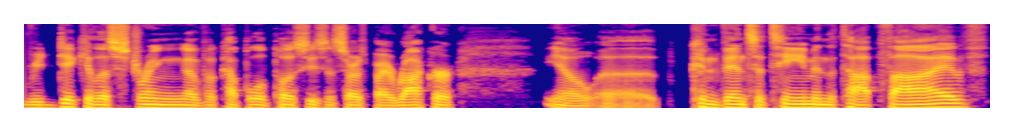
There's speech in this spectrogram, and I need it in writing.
ridiculous string of a couple of postseason starts by Rocker you know, uh, convince a team in the top five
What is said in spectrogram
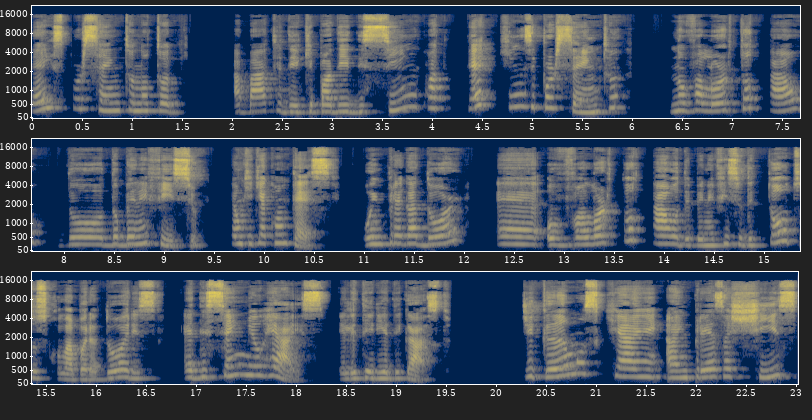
10% no to... abate de que pode ir de 5 até 15% no valor total do, do benefício. Então, o que, que acontece? O empregador, é, o valor total de benefício de todos os colaboradores é de 100 mil reais, ele teria de gasto. Digamos que a, a empresa X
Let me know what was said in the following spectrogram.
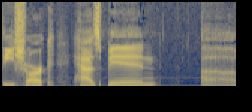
the shark has been uh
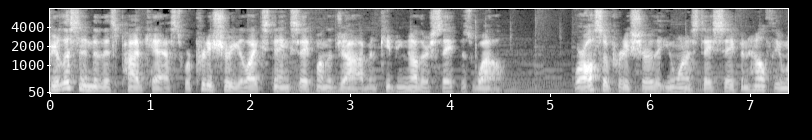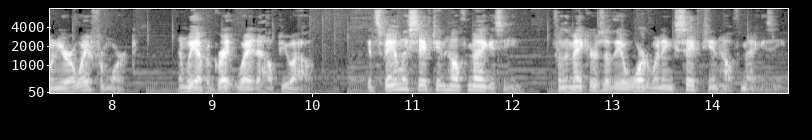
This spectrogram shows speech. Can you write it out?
If you're listening to this podcast, we're pretty sure you like staying safe on the job and keeping others safe as well. We're also pretty sure that you want to stay safe and healthy when you're away from work, and we have a great way to help you out. It's Family Safety and Health Magazine from the makers of the award winning Safety and Health Magazine.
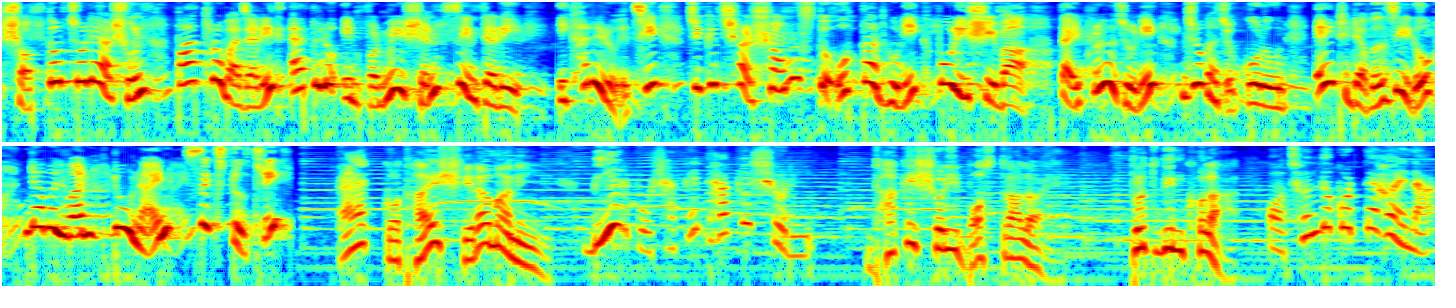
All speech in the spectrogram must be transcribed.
সত্তর চলে আসুন পাত্র বাজারের অ্যাপেলো ইনফরমেশন সেন্টারে। এখানে রয়েছে চিকিৎসার সমস্ত অত্যাধুনিক পরিষেবা। তাই প্রয়োজনে যোগাযোগ করুন eight double zero double one two nine six two three এক কথায় সেরা মানি। বিয়ের পোশাকে ঢাকেশ্বরী। ঢাকেশ্বরী বস্ত্রালয়। প্রতিদিন খোলা। পছন্দ করতে হয় না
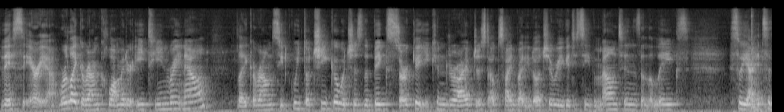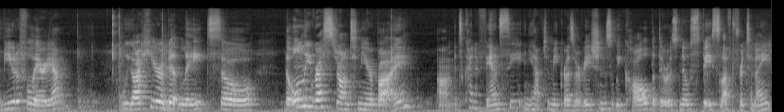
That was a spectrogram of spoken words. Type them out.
this area. We're like around kilometer 18 right now, like around Circuito Chico, which is the big circuit you can drive just outside Bariloche where you get to see the mountains and the lakes. So yeah, it's a beautiful area. We got here a bit late, so the only restaurant nearby, um, it's kind of fancy and you have to make reservations. We called, but there was no space left for tonight.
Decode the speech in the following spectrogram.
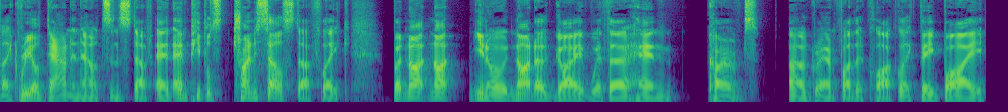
like real down and outs and stuff, and and people trying to sell stuff, like, but not not you know not a guy with a hand carved uh, grandfather clock, like they buy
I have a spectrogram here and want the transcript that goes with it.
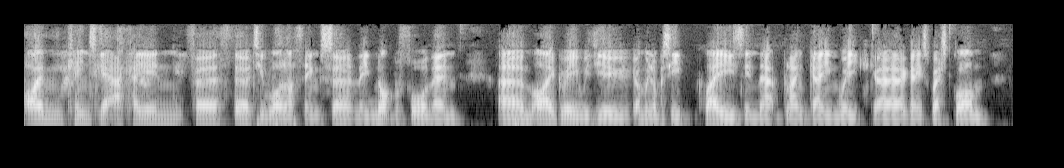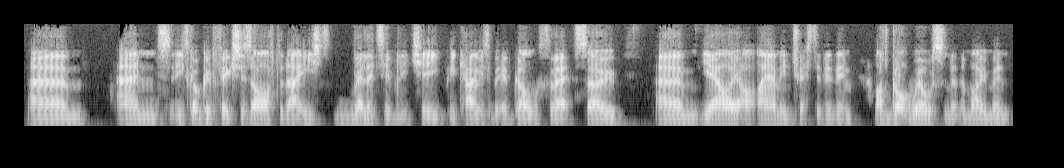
I'm keen to get Ake in for 31. I think certainly not before then. Um, I agree with you. I mean, obviously, he plays in that blank game week uh, against West Brom. Um, and he's got good fixtures after that. He's relatively cheap. He carries a bit of goal threat. So, um, yeah, I, I, am interested in him. I've got Wilson at the moment.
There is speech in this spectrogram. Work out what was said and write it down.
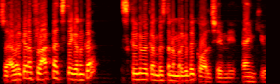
సో ఎవరికైనా ఫ్లాట్ నచ్చితే కనుక స్క్రీన్ మీద కనిపిస్తున్న నెంబర్కి అయితే కాల్ చేయండి. Thank you.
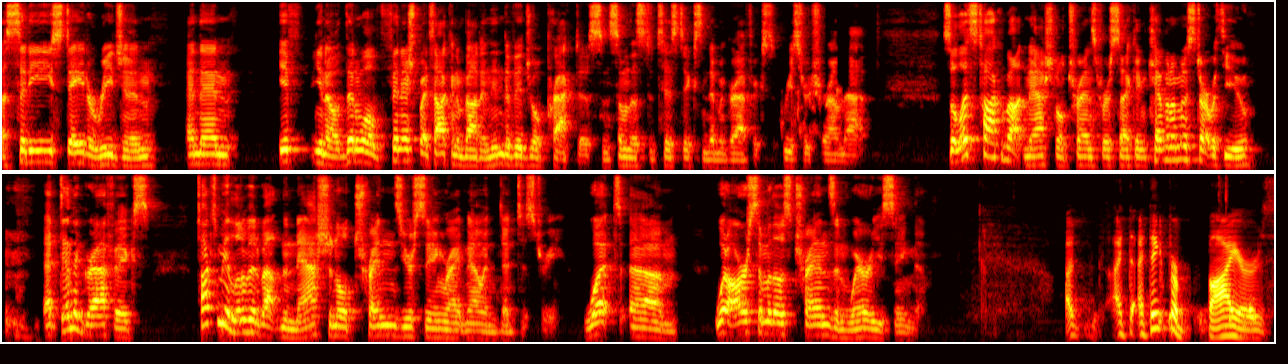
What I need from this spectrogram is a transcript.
a city, state, or region, and then if you know, then we'll finish by talking about an individual practice and some of the statistics and demographics research around that. So let's talk about national trends for a second. Kevin, I'm going to start with you. At demographics talk to me a little bit about the national trends you're seeing right now in dentistry. What um, what are some of those trends, and where are you seeing them? I, I, I think for buyers,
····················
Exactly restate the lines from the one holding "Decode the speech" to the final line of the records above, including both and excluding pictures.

## RESULT OF THIS TASK
Decode the speech in the following spectrogram.
like real down and outs and stuff, and and people trying to sell stuff, like, but not not you know not a guy with a hand carved uh, grandfather clock, like they buy
I have a spectrogram here and want the transcript that goes with it.
I'm keen to get Ake in for 31. I think certainly not before then. Um, I agree with you. I mean, obviously, he plays in that blank game week uh, against West Brom. Um, and he's got good fixtures after that. He's relatively cheap. He carries a bit of goal threat. So, um, yeah, I, I, am interested in him. I've got Wilson at the moment.
There is speech in this spectrogram. Work out what was said and write it down.
సో ఎవరికైనా ఫ్లాట్ నచ్చితే కనుక స్క్రీన్ మీద కనిపిస్తున్న నెంబర్కి అయితే కాల్ చేయండి. Thank you.
What I need from this spectrogram is a transcript.
a city, state, or region, and then if you know, then we'll finish by talking about an individual practice and some of the statistics and demographics research around that. So let's talk about national trends for a second. Kevin, I'm going to start with you. At demographics talk to me a little bit about the national trends you're seeing right now in dentistry. What um, what are some of those trends, and where are you seeing them? I, I, I think for buyers,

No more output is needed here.